• **TRY IT**:
Check each line of the material below for "this", then copy the ones that contain it.

• **RECORDS PROVIDED**:

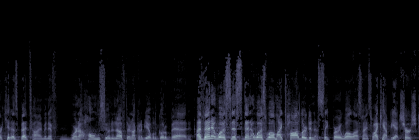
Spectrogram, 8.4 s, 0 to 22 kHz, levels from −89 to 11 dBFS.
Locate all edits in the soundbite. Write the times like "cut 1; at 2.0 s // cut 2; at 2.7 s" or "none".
cut 1; at 3.9 s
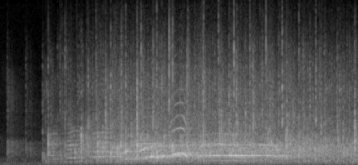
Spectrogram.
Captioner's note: applause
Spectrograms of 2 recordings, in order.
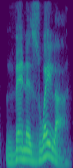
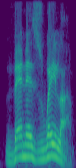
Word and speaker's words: Venezuela: En inglés, Venezuela se pronuncia Venezuela. Venezuela. La V es una V en inglés, es labio dental.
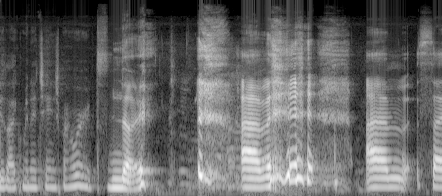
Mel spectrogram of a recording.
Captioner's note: laughter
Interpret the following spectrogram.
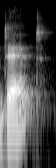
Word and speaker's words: debt: Next one is very similar, in debt. In debt, D-E-B-T, but the B is silent.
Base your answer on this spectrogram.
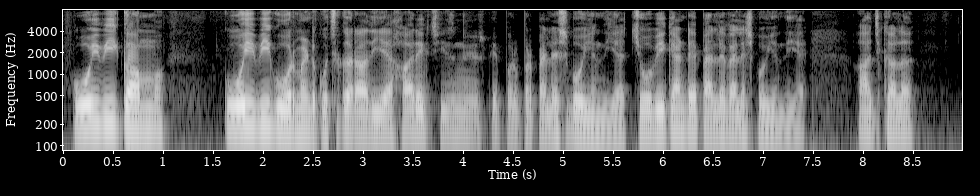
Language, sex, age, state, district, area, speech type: Dogri, male, 18-30, Jammu and Kashmir, Samba, rural, spontaneous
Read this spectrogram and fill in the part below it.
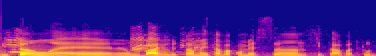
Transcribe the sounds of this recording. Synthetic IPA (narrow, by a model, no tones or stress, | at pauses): ẽt̪ɐ̃w̃ɛũbaɦʊkɪt̪ɐ̃mbẽj̃t̪avɐkõmesɐ̃d̪ʊkɪt̪avɐt̪ud̪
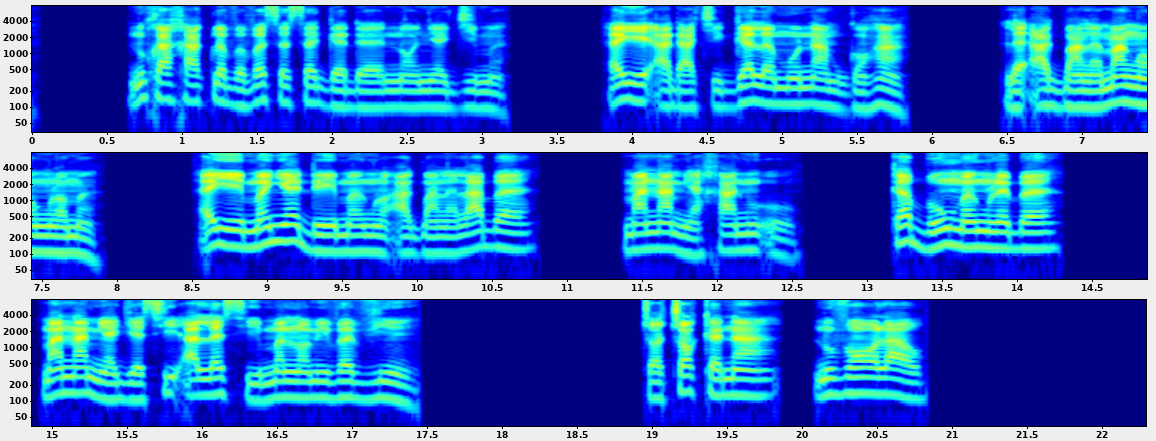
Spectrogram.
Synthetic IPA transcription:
nũ˦xa˦xa˦k͡plɛ˦vɛ˨vɛ˦sɛ˦sɛ˦ɡɛ˨ɖɛ˨nɔ̃˨ɲɛ̃˨d͡ʑi˨mɛ̃˨ | e˦jɛ˦ʔa̰˨ɖa˨t͡ɕi˨ɡɛ˦lɛ˨mõ˦nã˦mɡɔ̃˨ɦã˦ | lɛ˨ʔa̰˨ɡ͡bã˨lɛ̃˨mã˦ŋɔ̃˨ŋlɔ̃˨mɛ̃˨ | ḛ˦jɛ˦mɛ̃˦ɲɛ̃˦ɖɛ˨mɛ̃˨ŋlɔ̃˨ʔa̰˨ɡ͡bã˨lɛ̃˨la˦bɛ˦ | mã˦nã˦mĩ˨a˨xa˦nũ˦ʔo˨ | kɛ˦bo˦ŋ˦mɛ̃˦ŋlɔ̃˦ɛ˦bɛ˦ | mã˦nã˦mĩ˨a˨d͡ʒɛ˨si˦ʔa̰˨lɛ˦si˨mɛ̃˦lɔ̃˨mĩ˦vɛ˦vi˦ɛ̃˨ | t͡ʃɔ˨t͡ʃɔ˦kɛ˦nã˦ | nũ˦vɔ̃˦wo˦la˦wo˦

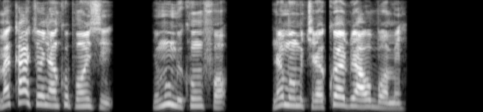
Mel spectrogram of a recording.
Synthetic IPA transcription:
mɛ̃˦kʰaː˦t͡ɕʰɪ˦ʊ˦ɲã˨ŋko˦pʰɔ̃˦n˦sɛ˨ | mɪ̃˨˦mũ˦m˦˨i˨kʰũ˦m˦fɔ˦ | nã˦mũ˨m̩˨t͡ɕʰɪ˨ɾæ˨kʰu˦æ˦dʊ˦a˨wʊ˦bɔ˨mɪ̃˦

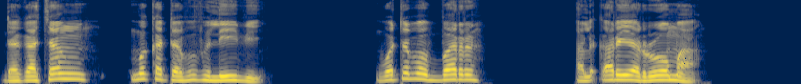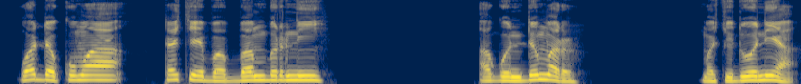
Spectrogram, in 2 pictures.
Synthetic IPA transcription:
dɐ˨ɡa˨t͡ʃɛ˦mː | ʊ˦ka˨tɐ˨ɸi˦ɸɪ˨liː˦biː˨ | wɐ˦ta˦bɐ˨bːɐ˦r | ʔa˨lkʼɐ˦ɾjɐ˨rːoː˦ma̰ː˨ | wɐ˦dːa˨kʷʊ˦ma˦ | tɐ˦kʲeː˨bɐ˨bːɐ˦mbɪ˦rniː˦ | ʔa˨ɡʷʊ˨ndɪ˦mɐ˨r | mɐ˨kʲɪ˨doː˦nɪ˦ja̰ː˨

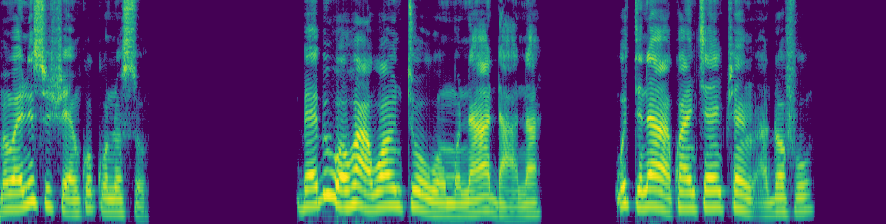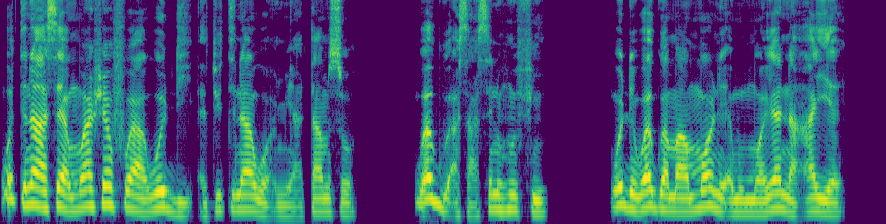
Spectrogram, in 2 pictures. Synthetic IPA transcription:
mã˨wa˨nĩ˦sʊ˦ɕᶣɛ˨ŋ̩˨kʰʊ˦kʊ̃˨nʊ̃˦sʊ̰˨ | bæː˨bi˦wɔ̃˨ɦɔ˦a˨wɔ̃˦n̩˦tʰʊ˦˨wɔ̃˨m̩˨mʊ̃˨nãː˨˦da̰ː˨nã˦ | wʊ˦tʰɪ˨nã˦a˨kʰʷã˦ɲt͡ɕʰɛ̃˦n˦t͡ɕᶣɛ̃˦˨na̰˨dɔ˦fʊ˦ | wʊ˦tɪ˨nã˦˨sɛ˦m̩˨mʊ̃˦a˦ɕᶣɛ˦fʊ˦a˨wɔ˦di˨æ˨tʰu˦tʰi˦nã˦wɔ̰˨ĩ˨a̰˨tʰã˦msʊ˨ | wɔ˦æ˦ɡu˨a̰˨sa̰˨sɪ˦nʊ̃˦ɦʊ̃˦fĩ˦ | wʔʊ˦dɪ˨wɔ˦æ˦ɡu˨a˨mã˨m˦mɔ̃˦nɪ̃˨æ˨mũ˨m˨ɔ̃˨jɛ˦nã̰˨ʔa˦jɛ˨

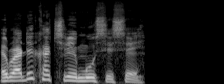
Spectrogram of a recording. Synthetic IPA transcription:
ɛ˨wu˨a˨dɪ˦kʰa˦t͡ɕʰɪ˨ɾɛ˦˨mo˦se˨sɛ˦˨

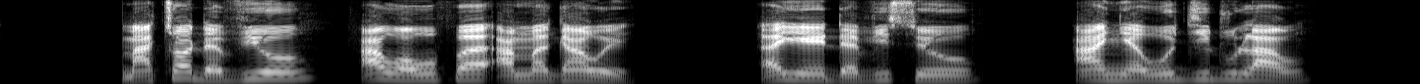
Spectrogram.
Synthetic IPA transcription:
mã˨t͡ʃɔ˦ɖɛ˨vi˦wo˦ | a˦wɔ˨wo˦ɸɛ˦ʔa˨mɛ̃˨ɡã˦wo˨ḛ˨ | e˦jɛ˦ɖɛ˨vi˦se˦wo˦ | a˦ɲɛ̃˦wo˦d͡ʑi˦ɖu˦la˦wo˦

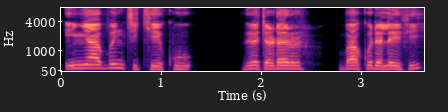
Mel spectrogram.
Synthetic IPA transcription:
ʔɪ˦ɲjaː˦bɪ˦nt͡ʃɪ˨kʲeː˦kʷu˦ | zeː˦˨tɐ˦ɽɐ˦r | baː˦˨kʷu˦da˨la˦jɸiː˦

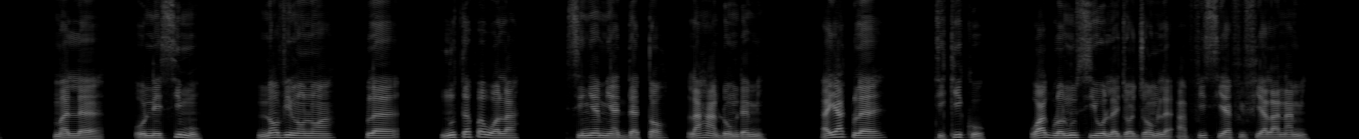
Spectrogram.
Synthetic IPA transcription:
mɛ̃˨lɛ˨ | o̰˨ne˨si˦mõ˨ | nɔ̃˦vi˦lɔ̃˨lɔ̃˦a˦ | k͡plɛ˦ | nũ˦t̪ɛ˦ɸɛ˦wɔ˦la˦ | si˨ɲɛ̃˦mĩ˨a˨d̪ɛ˦t̪ɔ˦ | la̰˦ɦã˦ɖo˦mɖɛ˦mĩ˨ | ɛ̰˦ja˦k͡plɛ˦ | t̪i˨ki˦ko˨ | wʔo˦a˦ɡ͡blɔ˦nũ˦si˨wo˦lɛ˨d͡ʒɔ˨d͡ʒɔ˨˦mlɛ˨ʔa̰˨fi˦si˦a˨fi˦fi˦a˨la˦nã˦mĩ˨

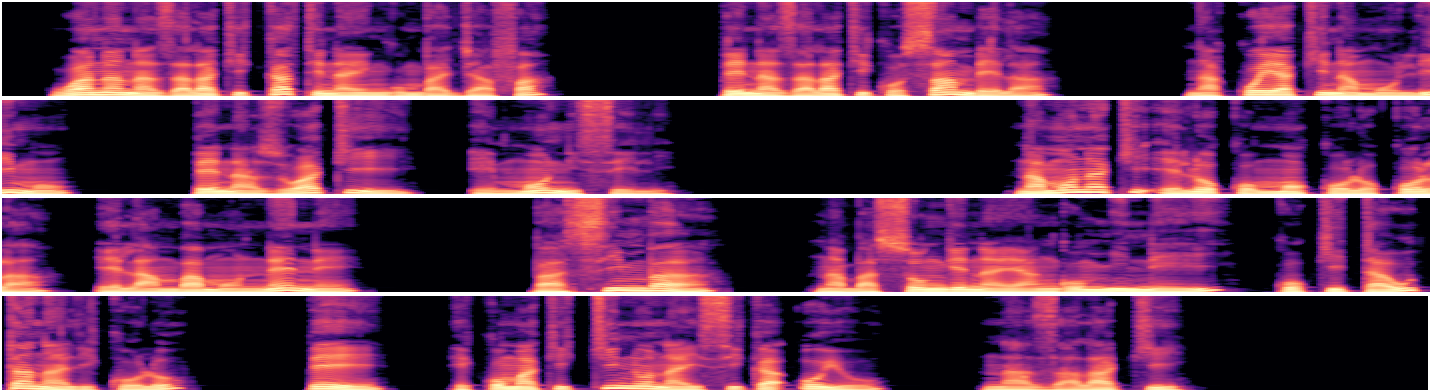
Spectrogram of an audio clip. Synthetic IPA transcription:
wa˦na˦na˨za˨la˦ki˦ka˦ti˨na˨e˨ŋɡu˨mba˨d͡ʒa˨fa˦ | pe˦na˨za˨la˦ki˦ko˨sa˦mbe˨la˨ | na˨kwe˦ja˦ki˦na˨mo˨li˦mo˨ | pe˦na˨zwa˦ki˦ | e˨mɔ˦ni˨se˨li˨ | na˨mɔ˦na˦ki˦ʔe˨lɔ˦kɔ˨mɔ˦kɔ˦lo˨ko˦la˨ | e˨la˨mba˦mo˨nɛ˦nɛ˨ | ba˨si˦mba˦ | na˨ba˨sɔ˦ŋɡe˦na˨ja˨ŋɡo˦mi˦ne˨i˦ | ko˨ki˨ta˨u˦ta˦na˨li˨ko˨lo˦ | pe˦ | e˨ko˦ma˦ki˦ki˦no˦na˨e˨si˦ka˦ʔo˦jo˦ | na˨za˨la˦ki˦

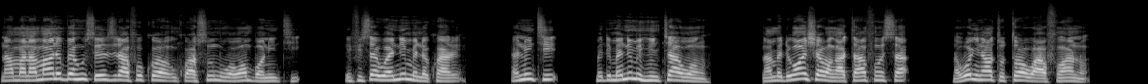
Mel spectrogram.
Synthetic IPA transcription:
nã˨mã˨nã˨mã˦nʊ̃˦bæ˦ɦũ˦sɛ˨i˦s̬ɾa˨fʊ˦kʰɔ˦˨ŋ̩˨kʰa˨sʊ̃˦mʊ̃˨wɔ˨wɔ̃˦m˦bɔ˨nʊ̃˦n̩˦tʰi˦ | e˨fi˨sɛ˦˨wɔ˨æ˨nĩ˦mːɪ̃˨nɪ̃˨kʷʰa˦ɾɪ˦ | ɛ˨nʊ̃˦n̩˦tʰi˦ | mɪ̃˨dɪ˨mæ̃˨nĩ˦mɪ̃˨ɦĩ˨ntʰi˦a˦˨wɔ̃˨n | nã˨mɪ̃˨dɪ˨wɔ̃˦n̩˦ɕɛ˦wɔ̃˨na˨tʰã˦mfʊ̃˦n̩˦sa˦ | nã˨wɔ˦ɲi˨nã˦tʊ˨tɔ˦ɔ˨wɔ˨a˨fʊ̃˦a˦nʊ̃˨

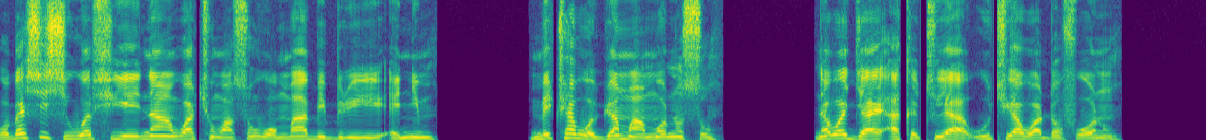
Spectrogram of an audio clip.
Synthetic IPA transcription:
wɔ˨bɛ˦ɕɪ˦ɕi˨wɔ˦æ˦fi˨e˦nã˦wɔ˦a˦t͡ɕᶣʰɪ̃˨a˨sʊ̃˦wɔ˨m˦mã˦be˨bi˨ɾi˨æ˨nĩ˦m | m̩˦mɛ̃˦t͡ɕᶣa˦bɔ˨æ˨d͡ʑᶣã˦mã˨a˨mɔ̃˦nʊ̃˦sʊ˦ | nã˦wɔ˦d͡ʑa˨˦ɪ˦ʔa˨kʰæ˨tʰu˦a˨wɔ˦tʰu˦a˦wɔ˨a˨dɔ˨fʊ˦ɔ˦nʊ̃˦

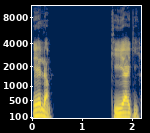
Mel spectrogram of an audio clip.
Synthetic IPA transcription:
ʔe˦lɐ˨m | ki˨ja˦k̬ʼi˨

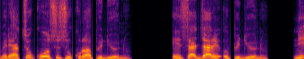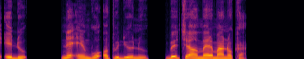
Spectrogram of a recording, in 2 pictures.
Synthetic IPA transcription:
mɪ˨ɾɪ˨a˨tʰʊ˦kʊ˦ɔ˦su˦s̬u˨ku˦ɾa˨o˨pi˨di˨o˨nṵ̃˨ | ɪ˨n̩˨sa˦d͡ʑa˦ɾɪ˨ʔo˨pi˨di˨o˨nʊ̰̃˨ | nɪ̃˦ʔe˨du˦ | nɪ̃˦ʔɪ̃˨ŋ̩˨˦ɡʊ˦ʔɔ˨pi˨di˨o˨nũ˨ | be˦t͡ɕʰɛ̃˦ɔ˨mɛ˦ɾɪ˦mã˦nʊ̃˦kʰa̰˨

• **EXERCISE OUTPUT**:
Base your answer on this spectrogram.
Read this spectrogram and fill in the part below it.
Transcribe the sounds of this recording. Synthetic IPA (narrow, by a model, no tones or stress, | at pauses): ẽt̪ɐ̃w̃ɛũbaɦʊkɪt̪ɐ̃mbẽj̃t̪avɐkõmesɐ̃d̪ʊkɪt̪avɐt̪ud̪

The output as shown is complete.